I picked the distinctive burnt trunk of a large pine as my goal and hoped that the steep terrain and a rock ledge would allow me to approach unseen from below. Easing within 70 yards, I found that the contour of the slope would leave me exposed to at least one of the herd. Worse, the wind was marginal at best. I backed out and circled around the opposite side of the ridge, hoping that it might offer a better approach.

The back side of the ridge offered excellent cover, and powdery snow muffled any noise of my approach. Had the bison stayed where they were, the plan might actually have worked. But as I neared their loitering area, they began to get restless. A cow and her calf moved farther out on the ridge and the rest of the group soon followed, unaware of my presence as they fed from one bunch of grass to the next.
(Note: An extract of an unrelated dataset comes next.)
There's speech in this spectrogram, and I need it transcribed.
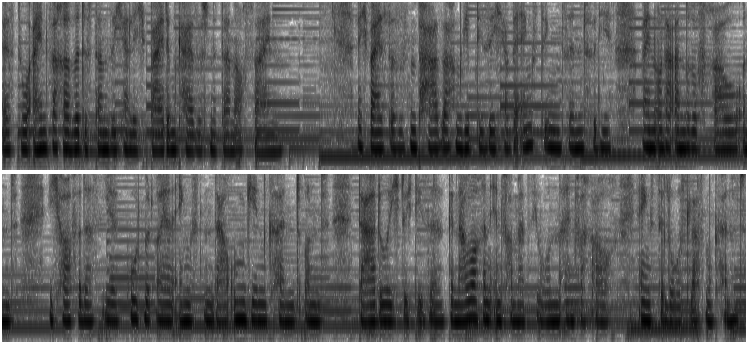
desto einfacher wird es dann sicherlich bei dem Kaiserschnitt dann auch sein. Ich weiß, dass es ein paar Sachen gibt, die sicher beängstigend sind für die ein oder andere Frau und ich hoffe, dass ihr gut mit euren Ängsten da umgehen könnt und dadurch durch diese genaueren Informationen einfach auch Ängste loslassen könnt.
The bison gathered at the very tip of the knife-like ridge with a shallow bowl separating us, making further advance impossible. My original approach however would now allow me to slip up unseen within easy distance of their new location. I was zigging, they were zagging, and I was determined to continue the cat and mouse game until our paths would intersect. I retraced my steps once again. As I eased within view I caught a glimpse of a bison’s back as it disappeared over the end of the ridge. I was close, and as much as I wanted to rush to the edge, now was not the time to hurry. One mistake at this point and it would all be over.
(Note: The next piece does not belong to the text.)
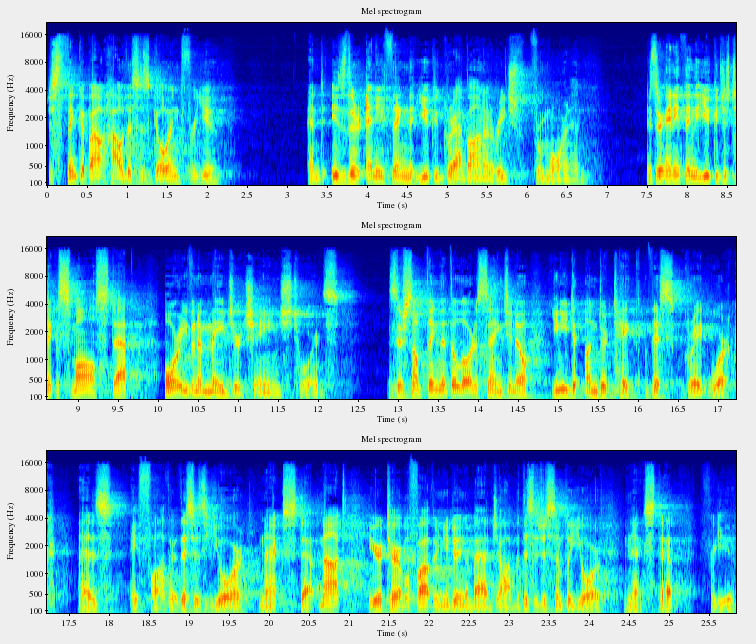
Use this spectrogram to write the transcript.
just think about how this is going for you. And is there anything that you could grab on and reach for more in? Is there anything that you could just take a small step or even a major change towards? Is there something that the Lord is saying, you know, you need to undertake this great work as a father? This is your next step. Not you're a terrible father and you're doing a bad job, but this is just simply your next step for you.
Approaching the point of the ridge once again found me playing the periscope game: crouch forward, stretch as high as I could between steps, and repeat. A slot between two boulders revealed a bison feeding 40 yards away. As I eased forward, another appeared slightly closer. Bent as low as my aching knees would allow, I advanced again. Another crevice in the rock revealed a cow bison facing me, her face buried in the snow with a large tree between us. This one was close, and I could clearly hear as she ripped up clumps of grass.

Slipping five yards closer, I found an opening in the branches between us. As if on cue the cow turned to face downhill, presenting a sharp quartering away angle. She hesitated briefly as I focused on a spot near the last rib and watched in apparent disbelief as my fletching disappeared into the dark hide.

She exploded away, taking the rest of the group with her, but soon stopped, standing with head hung low. Buffalo are strong animals, and they die as hard as they live. The shot had been good, yet some time passed before she eased to her knees and lay gently into the snow. After her final kicks signified that it was over I stood in awe, consciously trying to soak in every detail of the scene before me. I stood alone on my rocky perch, sharing my thoughts only with the mountain and the bison lying in her final snowy bed below. Moments like this come far too infrequently during our hunting careers, and I did not want this one to end just yet. I burned the images indelibly into my mind because in the end, that is all that we will leave this world with.

Dowland 4Bowhunting is my passion in life, and traveling to hunt new animals and locations is a thrill that I hope I never tire of. I will continue to apply for coveted tags, and hope someday that I might have another chance at making a long-time dream come true. I am often told that I am lucky to have the opportunities that I do, and I guess that is true. But I also believe that we make our own luck to a large extent. If you have dreams of someday being able to go on the hunt of a lifetime, do whatever you can to make it happen. Scrimp and save, apply for tags, stay in shape, and be ready when opportunity knocks to make some luck of your own.

New contributor Joe Lasch lives in Lake Mills, Wisconsin with his wife, Irene, where he is retired from the banking business. When he can’t bowhunt, he spends time with his Boykin Spaniel, Arlo the Wonder Dog, attempts woodworking projects, or hides out at his central Wisconsin hunting cabin.